Build greatness into your work right from the start. With a great team on your side you will be able to produce the best product. They will support and encourage you when writer’s blues hit.

On your pre-publishing team you will need brutally honest alpha and beta readers. Develop a thick skin as quickly as possible as these people read the book before you publish and give you feedback on plot – especially plot holes big enough to fly the Millennium Falcon through, characters – what and who they loved, what and who they hated – not because they were heroes or villains, but because they were exceptionally well-written, nuanced, and relatable or whether they were badly written, two-dimensional, and unrealistic etc.

Best advice: Don’t ask your mom to do this.

The Last Word

What has any of this got to do with marketing? Habit. Once you get into the habit of creating the best work possible, it becomes easier to develop the habit of learning how to market that work in the best way possible and following through. These tips work for all genres, including Romance.

P.S. Do you want to learn how to write romance? Sign up for our romance writing course: This Kiss

Elaine Dodge

by Elaine Dodge. Elaine is the author of The Harcourts of Canada series. Elaine trained as a graphic designer, then worked in design, advertising, and broadcast television. She now creates content, mostly in written form, for clients across the globe, but would much rather be drafting her books and short stories.

More Posts From Elaine

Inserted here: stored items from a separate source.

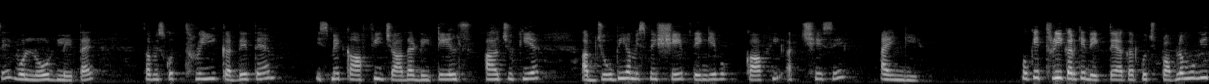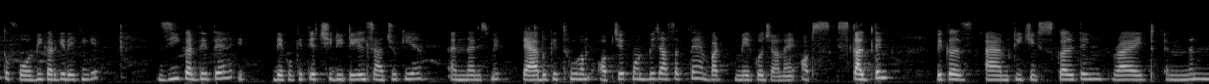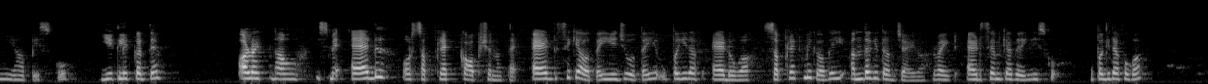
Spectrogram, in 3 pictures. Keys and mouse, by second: 0.0-1.4 drag, 1.6 click, 3.3 middle click, 5.0 KP_1, 6.3-7.4 middle drag, 7.9-11.2 drag, 13.3 z, 15.1-17.1 drag, 17.4 Tab, 20.1 click, 24.4-26.0 drag, 27.0-35.7 drag.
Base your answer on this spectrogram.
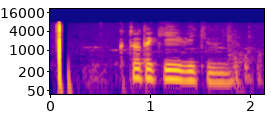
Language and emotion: Russian, neutral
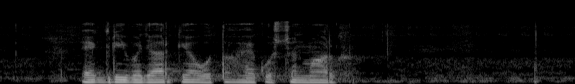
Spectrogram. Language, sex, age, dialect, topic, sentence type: Hindi, male, 18-24, Kanauji Braj Bhasha, agriculture, question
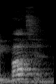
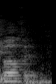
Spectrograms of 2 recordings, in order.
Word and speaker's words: Jimmy Buffett: __ ] is Jimmy Buffett I said Jimmy Buffett that's how you say it I thought it was Jimmy Buffet so so I was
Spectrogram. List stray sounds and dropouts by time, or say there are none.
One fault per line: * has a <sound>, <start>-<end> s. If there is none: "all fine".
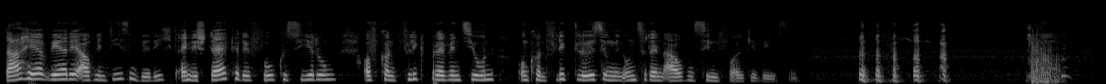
* has a laugh, 8.6-9.5 s
* has a cough, 10.3-10.7 s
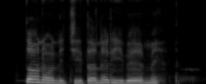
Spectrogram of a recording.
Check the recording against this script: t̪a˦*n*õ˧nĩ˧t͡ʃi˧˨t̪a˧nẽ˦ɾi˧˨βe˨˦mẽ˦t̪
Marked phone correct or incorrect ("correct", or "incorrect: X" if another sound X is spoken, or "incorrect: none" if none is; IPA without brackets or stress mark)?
correct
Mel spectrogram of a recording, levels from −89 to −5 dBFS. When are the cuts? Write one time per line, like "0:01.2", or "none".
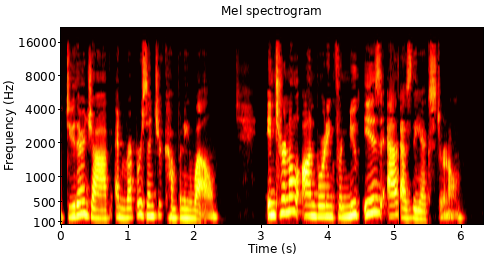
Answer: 0:04.5
0:05.0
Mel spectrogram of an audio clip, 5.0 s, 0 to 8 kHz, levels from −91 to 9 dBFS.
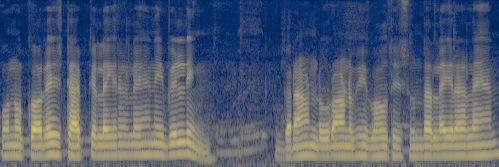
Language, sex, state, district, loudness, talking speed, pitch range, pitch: Maithili, male, Bihar, Begusarai, -19 LUFS, 215 wpm, 130-150 Hz, 140 Hz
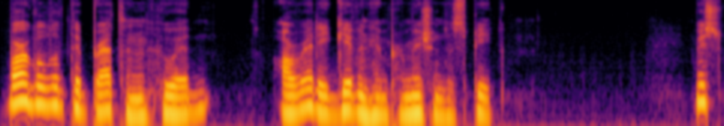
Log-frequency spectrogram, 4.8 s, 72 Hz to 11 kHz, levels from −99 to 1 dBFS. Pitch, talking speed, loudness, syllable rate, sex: 130 Hz, 160 wpm, -19 LUFS, 7.1 syllables/s, male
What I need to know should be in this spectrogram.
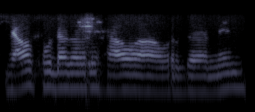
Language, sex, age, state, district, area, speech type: Kannada, male, 18-30, Karnataka, Gadag, urban, conversation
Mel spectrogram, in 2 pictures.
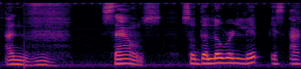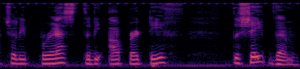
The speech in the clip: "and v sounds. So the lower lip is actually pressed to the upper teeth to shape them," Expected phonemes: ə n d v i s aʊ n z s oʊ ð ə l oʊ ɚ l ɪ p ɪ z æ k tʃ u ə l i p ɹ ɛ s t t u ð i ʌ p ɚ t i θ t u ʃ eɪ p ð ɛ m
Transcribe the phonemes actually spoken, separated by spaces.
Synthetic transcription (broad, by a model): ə n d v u s aʊ n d s oʊ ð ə l oʊ ɚ l ɪ p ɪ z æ k tʃ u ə l i p ɹ ɛ s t t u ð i ʌ p ɚ t i θ t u ʃ eɪ p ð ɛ m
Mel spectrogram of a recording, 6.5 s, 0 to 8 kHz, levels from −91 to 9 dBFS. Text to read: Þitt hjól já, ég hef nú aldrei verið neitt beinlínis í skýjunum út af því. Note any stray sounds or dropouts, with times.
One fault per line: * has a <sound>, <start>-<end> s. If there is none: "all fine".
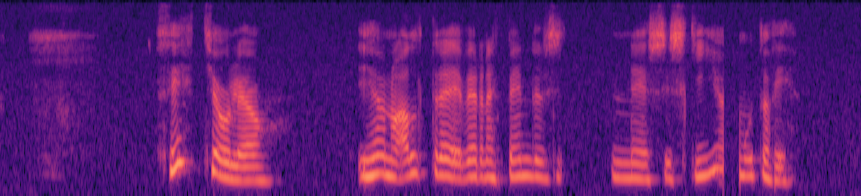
* has a dropout, 5.4-5.5 s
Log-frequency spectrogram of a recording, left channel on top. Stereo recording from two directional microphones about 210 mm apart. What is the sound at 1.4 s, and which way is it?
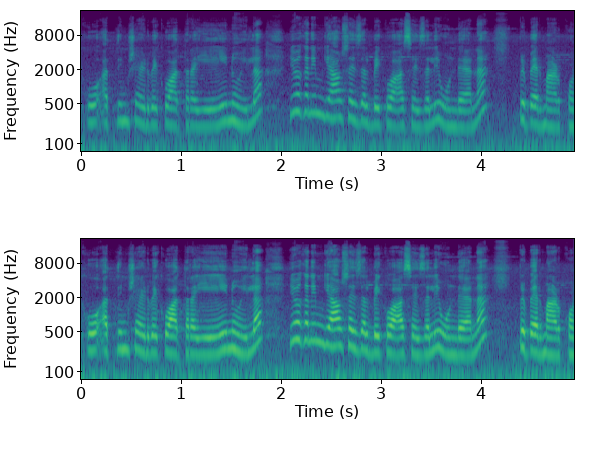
A woman's voice, centre (ahead or behind).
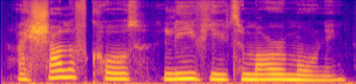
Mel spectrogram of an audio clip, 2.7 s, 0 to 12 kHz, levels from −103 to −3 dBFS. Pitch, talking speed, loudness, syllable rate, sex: 215 Hz, 200 wpm, -14 LUFS, 5.9 syllables/s, female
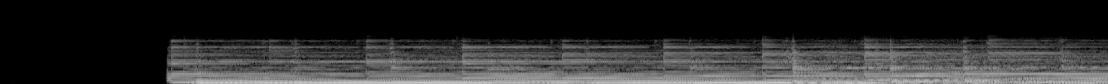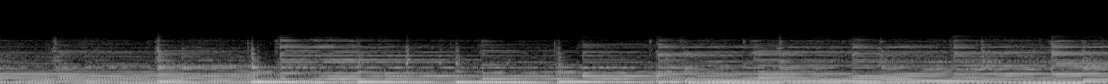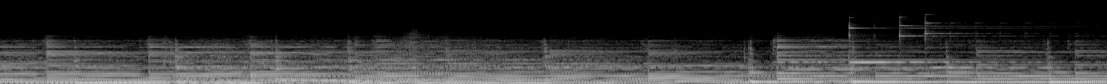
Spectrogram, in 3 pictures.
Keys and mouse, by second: 1.6 ctrl+z, 2.6 click, 3.1 click, 4.3 click, 6.9 click, 9.3-9.7 drag, 10.3-10.7 drag, 11.6 shift+drag, 12.7 middle click, 13.7 shift+click, 13.8 shift+middle click, 14.6-14.9 shift+middle drag, 15.2 middle click, 16.2 /, 16.8 Tab, 21.2 click, 25.9 shift+click, 26.3-28.3 middle drag, 28.9 shift+middle drag, 29.7 shift+click, 30.1 shift+click, 30.5 click, 31.7 shift+drag.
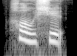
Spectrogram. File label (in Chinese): "后续", Chinese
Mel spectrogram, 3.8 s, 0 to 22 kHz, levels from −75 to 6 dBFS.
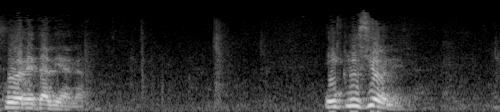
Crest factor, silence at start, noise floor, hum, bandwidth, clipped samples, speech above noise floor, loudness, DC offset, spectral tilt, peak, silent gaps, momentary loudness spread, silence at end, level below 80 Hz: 12 dB; 0 s; -44 dBFS; none; 14.5 kHz; under 0.1%; 31 dB; -14 LUFS; under 0.1%; -6 dB/octave; -6 dBFS; none; 20 LU; 0 s; -46 dBFS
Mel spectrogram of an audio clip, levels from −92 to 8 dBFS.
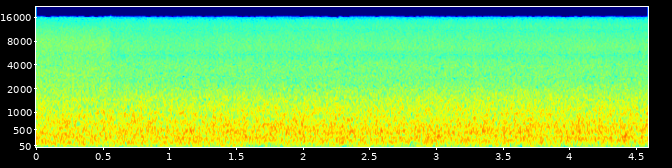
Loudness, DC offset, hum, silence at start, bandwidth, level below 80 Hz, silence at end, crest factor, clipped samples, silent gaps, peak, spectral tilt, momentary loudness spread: -16 LUFS; under 0.1%; none; 0 s; 16.5 kHz; -36 dBFS; 0 s; 14 dB; under 0.1%; none; -2 dBFS; -3.5 dB/octave; 1 LU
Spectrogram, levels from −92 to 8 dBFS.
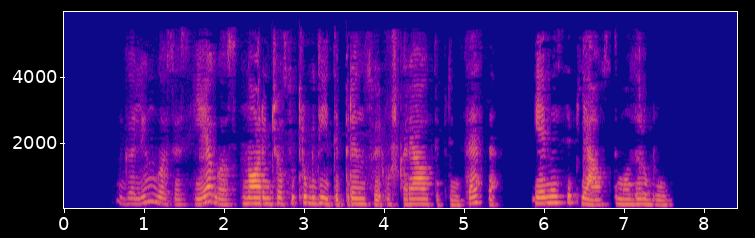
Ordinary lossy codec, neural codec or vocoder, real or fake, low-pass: AAC, 24 kbps; none; real; 5.4 kHz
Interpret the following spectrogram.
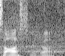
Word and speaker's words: Sashnikov: I might have been pronouncing Shashnikov. It's Sashnikov.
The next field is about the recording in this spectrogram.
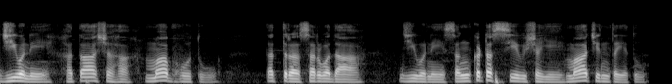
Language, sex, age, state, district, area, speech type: Sanskrit, male, 30-45, Maharashtra, Nagpur, urban, spontaneous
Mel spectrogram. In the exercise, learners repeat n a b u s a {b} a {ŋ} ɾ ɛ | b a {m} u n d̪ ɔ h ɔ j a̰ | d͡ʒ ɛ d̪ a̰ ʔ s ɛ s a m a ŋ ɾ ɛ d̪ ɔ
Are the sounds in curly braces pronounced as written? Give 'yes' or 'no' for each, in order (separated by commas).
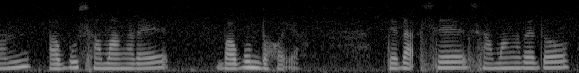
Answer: no, yes, no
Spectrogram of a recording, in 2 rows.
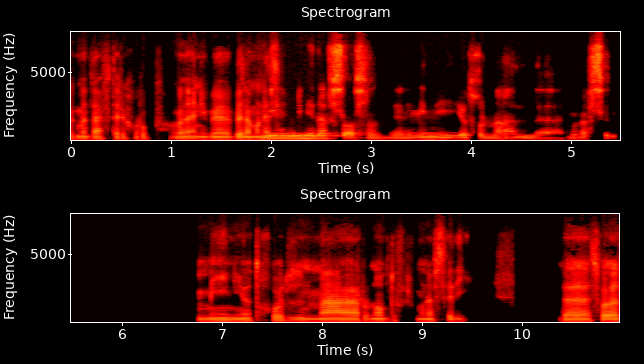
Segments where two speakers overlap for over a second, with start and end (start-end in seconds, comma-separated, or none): none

  1. How Important Is Backstory In A Romance Novel?
  2. Setting & Description In A Romance Novel
  3. How To Pace A Romance Novel
  4. 9 Must-Have Ingredients In A Romance Novel
  5. 5 Things To Remember To Do When Publishing A Romance Novel
  6. 5 Things To Remember Not To Do When Publishing A Romance Novel
  7. What Is The Meet-Cute And How Important Is It?
  8. 5 Things To Remember When Outlining Your Romance Novel
  9. 5 Ways To Get You Through The Middle Of Your Romance Novel
  10. 5 Ways To End Your Romance Novel

Top Tip: Find out more about our workbooks and online courses in our shop.

Posted on: 29th August 2022